> _RECORDED DATA_:
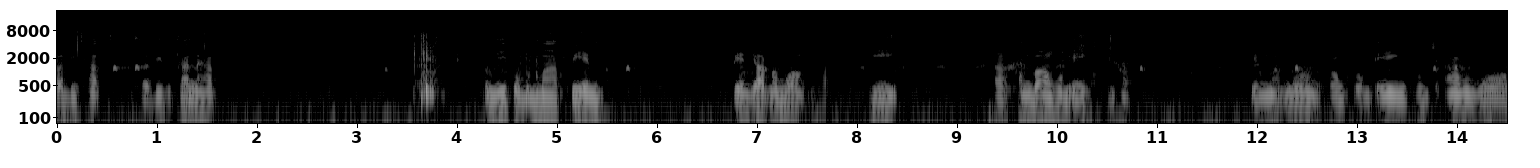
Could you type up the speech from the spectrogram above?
วัสดีครับ สวัสดีทุกท่านนะครับ วันนี้ผมมาเปลี่ยน เปลี่ยนยอดมะม่วงนะครับ ที่คันบองผมเองนะครับ เป็นมะม่วงของผมเอง ผมจะเอามะม่วง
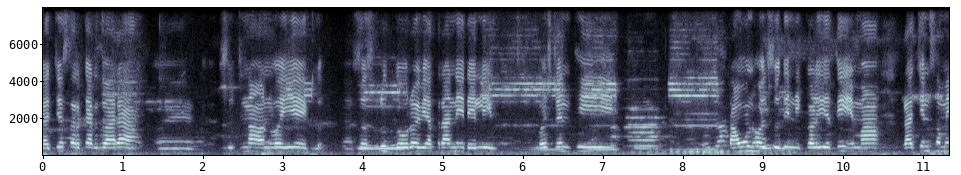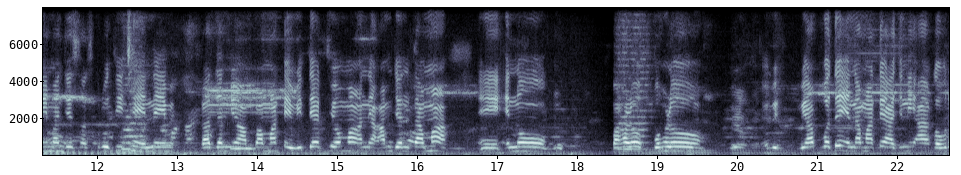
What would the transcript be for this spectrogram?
રાજ્ય સરકાર દ્વારા સૂચના અન્વયે સંસ્કૃત ગૌરવ યાત્રાની રેલી બસ સ્ટેન્ડથી ટાઉન હોલ સુધી નીકળી હતી. એમાં પ્રાચીન સમયમાં જે સંસ્કૃતિ છે એને પ્રાધાન્ય આપવા માટે વિદ્યાર્થીઓમાં અને આમ જનતામાં એનો બહોળો બહોળો વ્યાપ વધે એના માટે આજની આ ગૌરવ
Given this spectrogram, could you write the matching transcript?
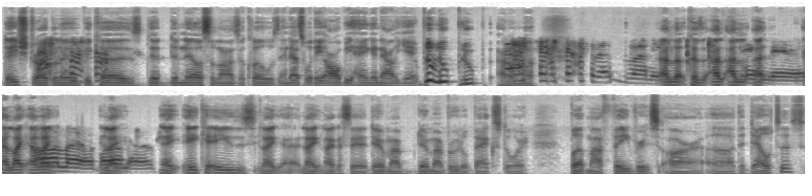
they struggling because the, the nail salons are closed, and that's where they all be hanging out. Yeah, bloop, bloop, bloop. I don't know. That's funny. I love because I, I, I. I like, I like, all love, all like, love. like AKAs. Like, like, like I said, they're my, they're my brutal backstory. But my favorites are uh, the Deltas,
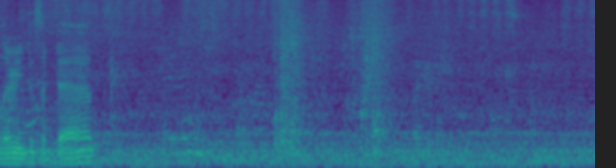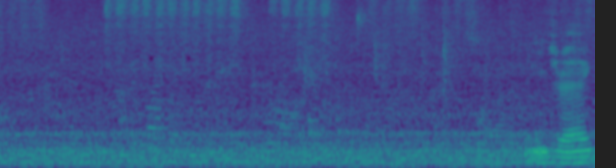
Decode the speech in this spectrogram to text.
Literally just a dab. Mini drag.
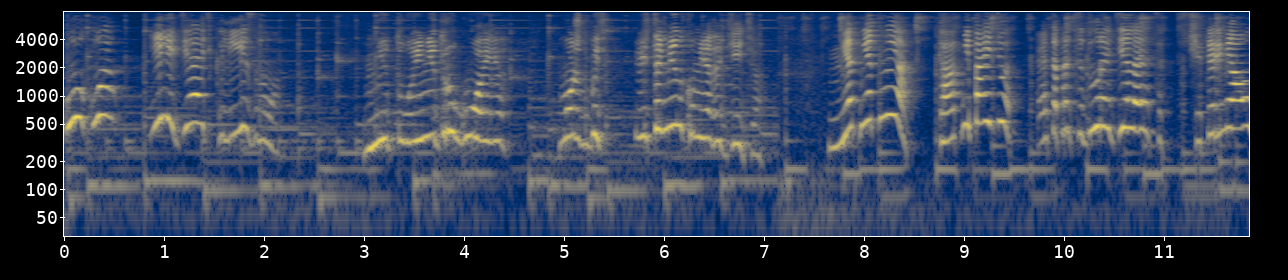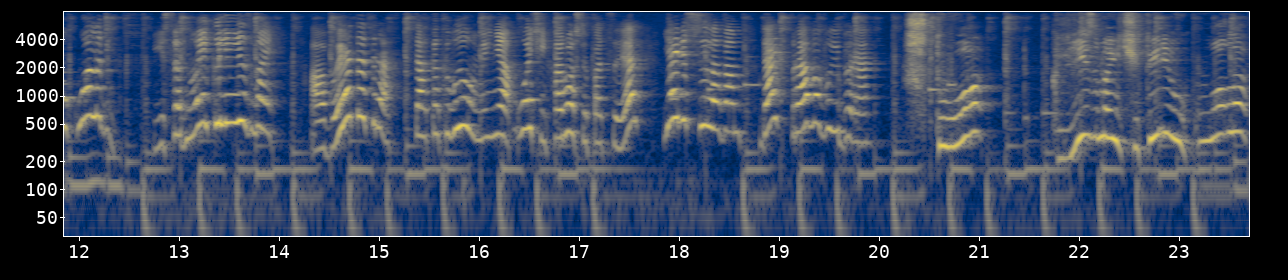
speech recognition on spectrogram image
Укол или делать клизму? Не то и не другое. Может быть, витаминку мне дадите? Нет, нет, нет, так не пойдет. Эта процедура делается с четырьмя уколами и с одной клизмой. А в этот раз, так как вы у меня очень хороший пациент, я решила вам дать право выбора. Что? Клизма и четыре укола?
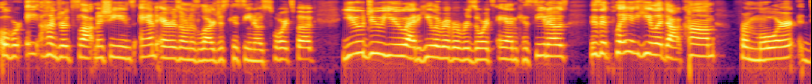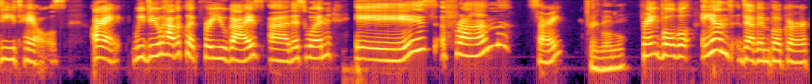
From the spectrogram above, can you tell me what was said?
over 800 slot machines, and Arizona's largest casino sportsbook. You do you at Gila River Resorts and Casinos. Visit playatgila.com for more details. All right, we do have a clip for you guys. Uh, this one is from, sorry, Frank Vogel. Frank Vogel and Devin Booker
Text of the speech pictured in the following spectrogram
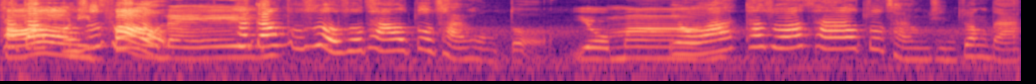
他刚不是说有雷？他刚不是有说他要做彩虹的？有吗？有。啊，他说他要做彩虹形状的、啊，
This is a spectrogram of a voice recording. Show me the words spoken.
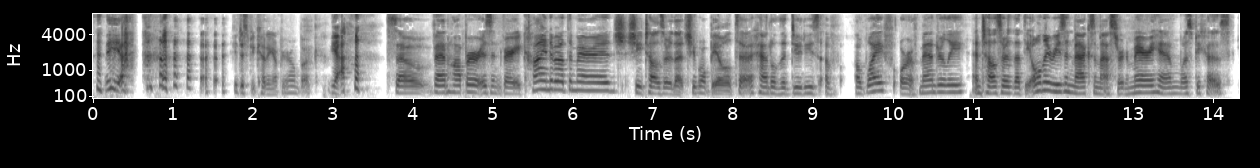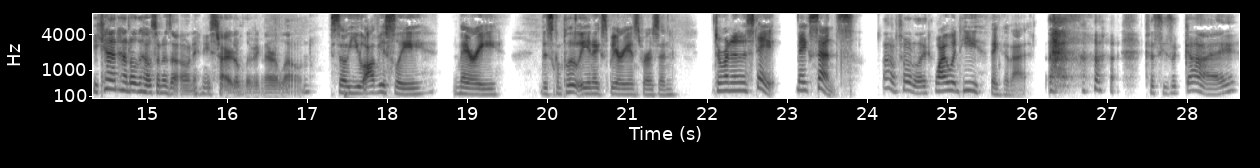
yeah. You'd just be cutting up your own book. yeah. So Van Hopper isn't very kind about the marriage. She tells her that she won't be able to handle the duties of a wife or of Manderley, and tells her that the only reason Maxim asked her to marry him was because he can't handle the house on his own and he's tired of living there alone. So you obviously marry this completely inexperienced person to run an estate. Makes sense. Oh, totally. Why wouldn't he think of that? Because he's a guy.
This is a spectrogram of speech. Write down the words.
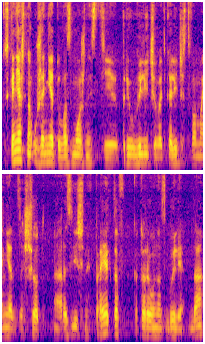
То есть, конечно, уже нет возможности преувеличивать количество монет за счет э, различных проектов, которые у нас были, да,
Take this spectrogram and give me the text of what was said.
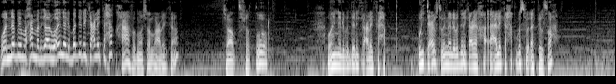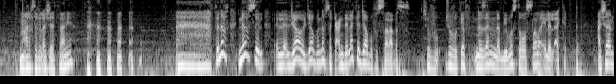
والنبي محمد قال وإن لبدنك عليك حق حافظ ما شاء الله عليك ها شاط شطور وإن لبدنك عليك حق وأنت عرفت وإن لبدنك عليك حق بس في الأكل صح؟ ما عرفت في الأشياء الثانية؟ فنفس نفس الجواب اللي جابه لنفسك عند الأكل جابه في الصلاة بس. شوفوا شوفوا كيف نزلنا بمستوى الصلاة إلى الأكل. عشان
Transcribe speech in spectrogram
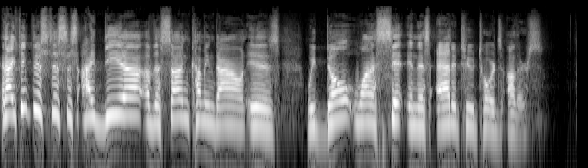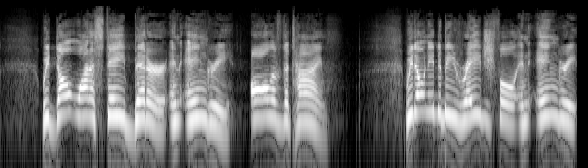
And I think this, this, this idea of the sun coming down is we don't want to sit in this attitude towards others. We don't want to stay bitter and angry all of the time. We don't need to be rageful and angry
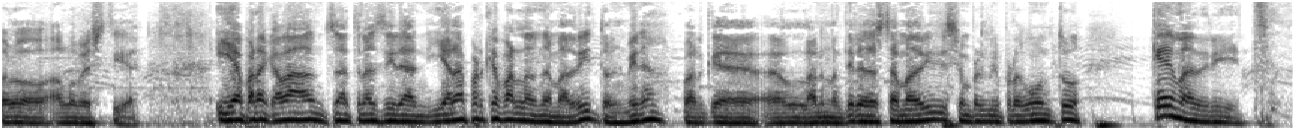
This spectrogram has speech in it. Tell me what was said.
però a lo bèstia. I ja per acabar, els altres diran, i ara per què parlen de Madrid? Doncs mira, perquè l'Armenteres està a Madrid i sempre li pregunto, què Madrid?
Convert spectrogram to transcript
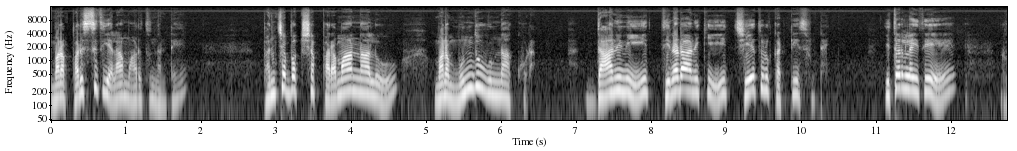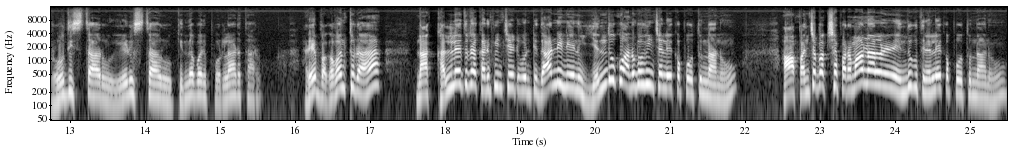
మన పరిస్థితి ఎలా మారుతుందంటే పంచభక్ష పరమాన్నాలు మన ముందు ఉన్నా కూడా దానిని తినడానికి చేతులు కట్టేసి ఉంటాయి. ఇతరులైతే రోధిస్తారు ఏడుస్తారు కింద పడి పొరలాడుతారు. అరే భగవంతుడా నా కళ్ళెదుట కనిపించేటువంటి దాన్ని నేను ఎందుకు అనుభవించలేకపోతున్నాను? ఆ పంచభక్ష ప్రమాణాలను నేను ఎందుకు తినలేకపోతున్నాను?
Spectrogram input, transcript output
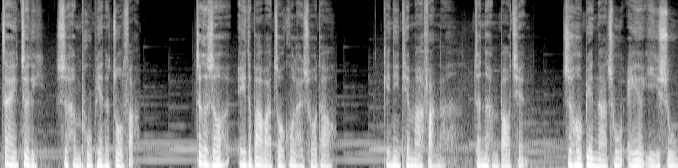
在这里是很普遍的做法。这个时候，A 的爸爸走过来说道：“给你添麻烦了，真的很抱歉。”之后便拿出 A 的遗书。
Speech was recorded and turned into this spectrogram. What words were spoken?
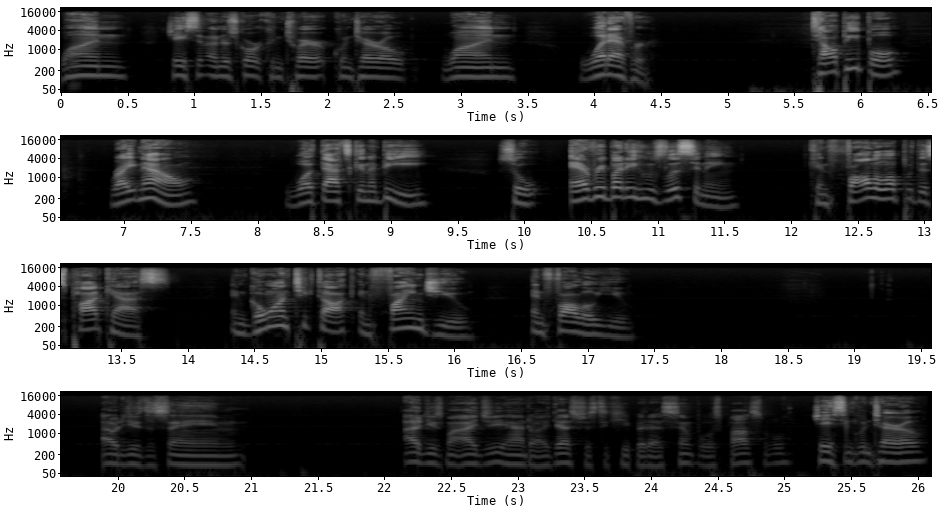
one, Jason underscore Quintero, Quintero one, whatever. Tell people right now what that's going to be so everybody who's listening can follow up with this podcast and go on TikTok and find you and follow you. I would use the same. I'd use my IG handle, I guess, just to keep it as simple as possible. Jason Quintero,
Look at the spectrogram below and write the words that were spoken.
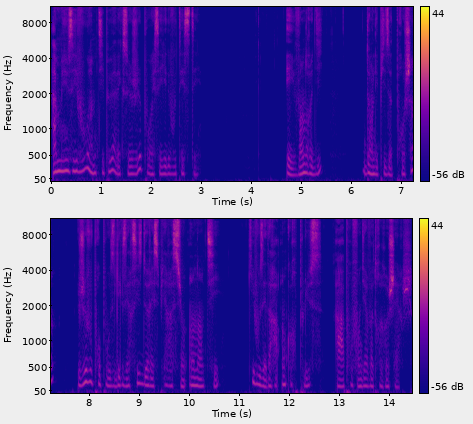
Amusez-vous un petit peu avec ce jeu pour essayer de vous tester. Et vendredi, dans l'épisode prochain, je vous propose l'exercice de respiration en entier qui vous aidera encore plus à approfondir votre recherche.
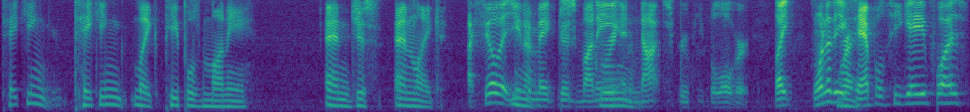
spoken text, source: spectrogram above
taking taking like people's money and just and like I feel that you, You can make good money and not screw people over. Like one of the Right. examples he gave was,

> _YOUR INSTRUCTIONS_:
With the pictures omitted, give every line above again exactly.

> _RESULT OF THIS EXERCISE_:
Could you type up the speech from the spectrogram above?
วัสดีครับ สวัสดีทุกท่านนะครับ วันนี้ผมมาเปลี่ยน เปลี่ยนยอดมะม่วงนะครับ ที่คันบองผมเองนะครับ เป็นมะม่วงของผมเอง ผมจะเอามะม่วง
What would the transcript be for this spectrogram?
રાજ્ય સરકાર દ્વારા સૂચના અન્વયે સંસ્કૃત ગૌરવ યાત્રાની રેલી બસ સ્ટેન્ડથી ટાઉન હોલ સુધી નીકળી હતી. એમાં પ્રાચીન સમયમાં જે સંસ્કૃતિ છે એને પ્રાધાન્ય આપવા માટે વિદ્યાર્થીઓમાં અને આમ જનતામાં એનો બહોળો બહોળો વ્યાપ વધે એના માટે આજની આ ગૌરવ
Given this spectrogram, could you write the matching transcript?
they struggling because the, the nail salons are closed, and that's where they all be hanging out. Yeah, bloop, bloop, bloop. I don't know. That's funny. I love because I, I, I. I like, I like, all love, all like, love. like AKAs. Like, like, like I said, they're my, they're my brutal backstory. But my favorites are uh, the Deltas,
Decode the speech in this spectrogram to text.
Literally just a dab. Mini drag.
speech recognition on spectrogram image
Укол или делать клизму? Не то и не другое. Может быть, витаминку мне дадите? Нет, нет, нет, так не пойдет. Эта процедура делается с четырьмя уколами и с одной клизмой. А в этот раз, так как вы у меня очень хороший пациент, я решила вам дать право выбора. Что? Клизма и четыре укола?
From the spectrogram above, can you tell me what was said?
over 800 slot machines, and Arizona's largest casino sportsbook. You do you at Gila River Resorts and Casinos. Visit playatgila.com for more details. All right, we do have a clip for you guys. Uh, this one is from, sorry, Frank Vogel. Frank Vogel and Devin Booker
Text of the speech pictured in the following spectrogram
他刚不是说有雷？他刚不是有说他要做彩虹的？有吗？有。啊，他说他要做彩虹形状的、啊，
This is a spectrogram of a voice recording. Show me the words spoken.
yeah. You'd just be cutting up your own book. yeah. So Van Hopper isn't very kind about the marriage. She tells her that she won't be able to handle the duties of a wife or of Manderley, and tells her that the only reason Maxim asked her to marry him was because he can't handle the house on his own and he's tired of living there alone. So you obviously marry this completely inexperienced person to run an estate. Makes sense. Oh, totally. Why wouldn't he think of that? Because he's a guy.
This is a spectrogram of speech. Write down the words.
То есть, конечно, уже нет возможности преувеличивать количество монет за счет э, различных проектов, которые у нас были, да,
Take this spectrogram and give me the text of what was said.
والنبي محمد قال وإن لبدنك عليك حق حافظ ما شاء الله عليك ها شاط شطور وإن لبدنك عليك حق وأنت عرفت وإن لبدنك عليك حق بس في الأكل صح؟ ما عرفت في الأشياء الثانية؟ فنفس نفس الجواب اللي جابه لنفسك عند الأكل جابه في الصلاة بس. شوفوا شوفوا كيف نزلنا بمستوى الصلاة إلى الأكل. عشان
Transcribe speech in spectrogram
And I think this, this, this idea of the sun coming down is we don't want to sit in this attitude towards others. We don't want to stay bitter and angry all of the time. We don't need to be rageful and angry
This spectrogram has speech in it. Tell me what was said.
però a lo bèstia. I ja per acabar, els altres diran, i ara per què parlen de Madrid? Doncs mira, perquè l'Armenteres està a Madrid i sempre li pregunto, què Madrid?
Convert spectrogram to transcript
మన పరిస్థితి ఎలా మారుతుందంటే పంచభక్ష పరమాన్నాలు మన ముందు ఉన్నా కూడా దానిని తినడానికి చేతులు కట్టేసి ఉంటాయి. ఇతరులైతే రోధిస్తారు ఏడుస్తారు కింద పడి పొరలాడుతారు. అరే భగవంతుడా నా కళ్ళెదుట కనిపించేటువంటి దాన్ని నేను ఎందుకు అనుభవించలేకపోతున్నాను? ఆ పంచభక్ష ప్రమాణాలను నేను ఎందుకు తినలేకపోతున్నాను?
Spectrogram input, transcript output
在这里是很普遍的做法。这个时候，A 的爸爸走过来说道：“给你添麻烦了，真的很抱歉。”之后便拿出 A 的遗书。
Speech was recorded and turned into this spectrogram. What words were spoken?
one, Jason underscore Quintero, Quintero one, whatever. Tell people right now what that's going to be so everybody who's listening can follow up with this podcast and go on TikTok and find you and follow you. I would use the same. I'd use my IG handle, I guess, just to keep it as simple as possible. Jason Quintero,
Look at the spectrogram below and write the words that were spoken.
Amusez-vous un petit peu avec ce jeu pour essayer de vous tester. Et vendredi, dans l'épisode prochain, je vous propose l'exercice de respiration en entier qui vous aidera encore plus à approfondir votre recherche.
spoken text, source: spectrogram above
taking taking like people's money and just and like I feel that you, You can make good money and not screw people over. Like one of the Right. examples he gave was,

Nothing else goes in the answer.